Agnes, having a detective mindset, decides to involve herself in the investigation. Her friend Chief Inspector Alan Johnson tries to talk her out of it, but she’s determined. She’s going to get involved with or without the police, and since she’s developing feelings for her detective friend, she hopes it’s with the police.
Going out to dinner with Alan one evening, they literally bump into a body thrown from a museum window. As our dear friend Sherlock Holmes said, “The game is afoot.”
Solving this mystery is a lot of fun. Every chapter has a twist or turn, and as if theft of expensive jewelry isn’t enough, there are several bodies to sort out.
This is definitely a cozy mystery—an Agatha Christie type of plot. It was hard to put down, until I figured out who and more importantly why the villain(s) “dun it.”
Agatha is a feisty lady who reminds me a great deal of Mrs. Oliver in the Hercule Poirot series. Whenever she goes out on her own, I picture Zoe Wannamaker getting bumped on the head. (Third Girl) My gripe is her friend and chief detective Alan. He seems to be slow on the clue intake. His Sergeant seems to be more astute and so does Agatha. I found that more disturbing than I did the errors in the manuscript.
My main problem was the editing and grammatical errors. The mystery needs more active verbs instead of passives. The manuscript needs some proofreading–checked for misspellings, missed words and some inconsistencies that filtered throughout the book.
Still, I gave this story four stars. The author has a great flair for mystery, and I’d love to see her do a mystery series with Agnes Lockwood.

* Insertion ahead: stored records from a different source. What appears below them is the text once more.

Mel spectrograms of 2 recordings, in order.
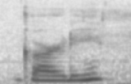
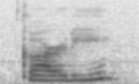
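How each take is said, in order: Both takes have the same delivery.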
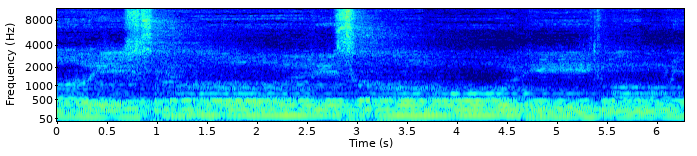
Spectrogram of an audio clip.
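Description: Slow, low-pitched chanted music with long held notes; the pitch shifts about a second in and again near five seconds, with a few soft hissing consonants between.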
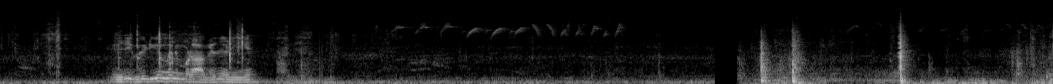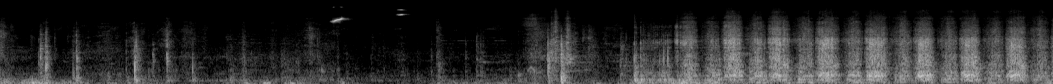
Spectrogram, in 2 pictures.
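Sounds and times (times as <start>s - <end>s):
small bird chirping: 3.7s - 6.4s, 13.8s - 15.6s.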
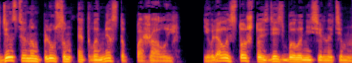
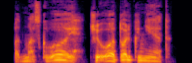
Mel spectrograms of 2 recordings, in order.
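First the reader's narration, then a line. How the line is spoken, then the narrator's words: Quiet remark. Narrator (Russian): негромко произнес Францев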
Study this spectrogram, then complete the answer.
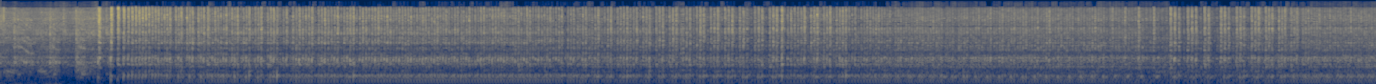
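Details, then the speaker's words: Boosted KA engine after the ignition timing was adjusted toward advanced: the starter cranks briefly, then the engine catches and settles into a steady, even idle with no misfire or skips. Normal idle. "That sounded a lot better and it's not misfiring on idle."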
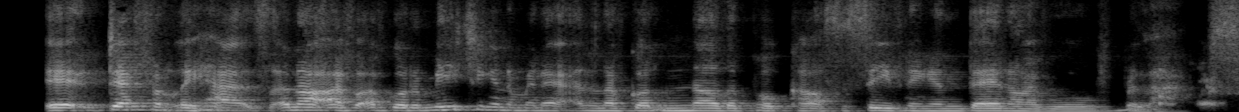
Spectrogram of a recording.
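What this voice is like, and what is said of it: English accent. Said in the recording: “Everything sounds smarter, more brilliant in an English accent”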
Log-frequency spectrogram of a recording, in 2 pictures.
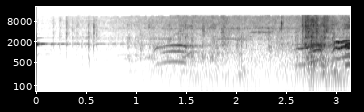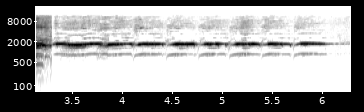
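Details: Bird-of-paradise in the wild gives a few soft downslurred notes, then after a brief crackling burst launches into a steady run of loud, nasal, honk-like notes repeated roughly twice per second.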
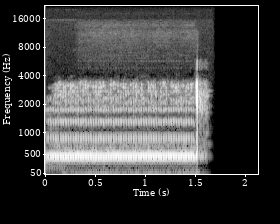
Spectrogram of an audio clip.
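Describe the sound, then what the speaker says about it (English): A satellite phone gives off a steady electronic tone, close and even, that runs for about a second and a half and then cuts off with a short click, leaving silence. "phone is ringing. I have a satellite phone that I left somewhere."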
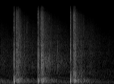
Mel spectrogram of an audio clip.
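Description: Three sharp gunshots during the siege of the McSween house, each a loud crack followed by a short echoing tail, spaced roughly half a second apart, with no voices.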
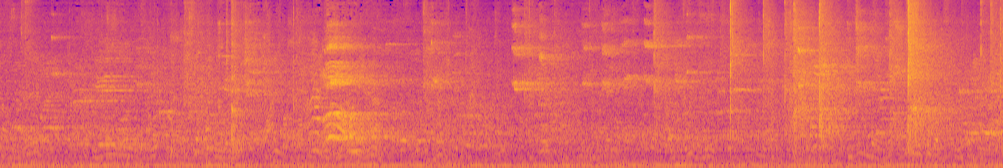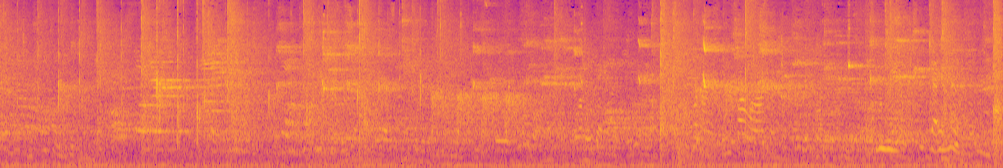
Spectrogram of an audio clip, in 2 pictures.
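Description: A badminton match in a large sports hall: sharp racket hits on the shuttlecock and players' footsteps on the court come every second or so, over indistinct voices and a steady low hum.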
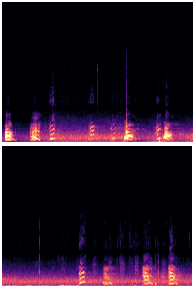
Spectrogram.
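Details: Vocal Cocker Spaniels give a run of sharp, yelping barks, some doubled, spaced irregularly over several seconds, against low rumbling background noise.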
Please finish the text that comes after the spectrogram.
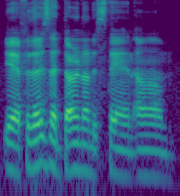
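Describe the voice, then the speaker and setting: A man's voice: mid-range voice, fairly even intonation, normal speed, a loud crowd. A man in his late twenties from Sydney with an Australian accent, hosting a casual interview, swearing freely and laughing often. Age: 20s. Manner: swears a lot, laughs easily. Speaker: host, interviewer.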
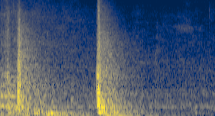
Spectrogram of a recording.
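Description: Dancers' boots stamp.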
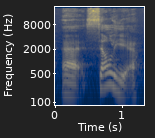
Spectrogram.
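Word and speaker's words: Selye: stress research was done by hans and i'm pronouncing that in swedish i believe it's a german name originally h-a-n-s hans celia is his last name last name s-e-l-y-e celia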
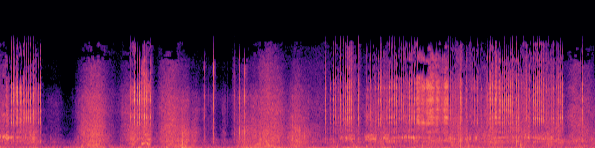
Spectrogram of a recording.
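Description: Spinning reel being cranked to reel in a hooked trout, its gears and ratchet making a fast, steady clicking whir. The cranking pauses briefly about half a second in.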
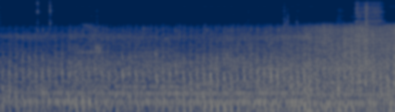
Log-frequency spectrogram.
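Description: The capture team helicopter in Jurassic World Evolution drones with a low, steady rotor throb that grows slightly louder, faint and alone without talk.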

Patricia A. Guthrie


After reading this book, I went back to all my workshop writing notes and pitched them (maybe not all, but most) This book has so much reference material needed to perfect the craft of writing, I don’t have to plow through 10 year old notes and five and six books taken off my shelves to keep by my PC.

This can help you achieve a depth of character and create a visual description of place and action.

I intend to put this one to good use. I know this had to take a while to put this together. After several years, I still refer to it. 

Patricia Guthrie, reviewer 


MEGALODON  12/4/18

By Scott Skipper

Megalodon is simply Jaws on steroids.

And true, as one crewman took from the novel “Jaws,” the salvage crew will need a bigger boat. Maybe a 100 ft tanker. (fishing boat? I’m no fisherman) 

Let’s see: We have Jaws on steroids meets Jonah and his whale.  I would not like to run into the main character, a pregnant megalodon named Megan.

This is about a salvage expedition hunting a megalodon, finding it, getting all kinds of trouble with border and water patrols vs. another team who love megalodons and wants to preserve them in the wild. Two romantic pairs drink too much and pursue other activities while on board. Dangerous if a megalodon happens to surface and wants to feed on fishing boats.

There was one scene when one of the girls (knowledgeable scientist) gets swallowed whole and finds her knife comes in handy when trying to get out of a dark, scary place. (the inside of a huge shark.) 

This book is a cross between light fiction (not light situations) and a documentary on fishing and shark behaviors. I loved that part.

The book, I found it a bit shallow. The characters could have more depth and show us their innermost feelings, hurts, and desires. The editing was well-done. I think I found one editorial mistake. Unfortunately, I can’t remember where it was.

Good luck with this book. I gave it four stars.  Had trouble putting it down. 

Reviewer:  Patricia A. Guthrie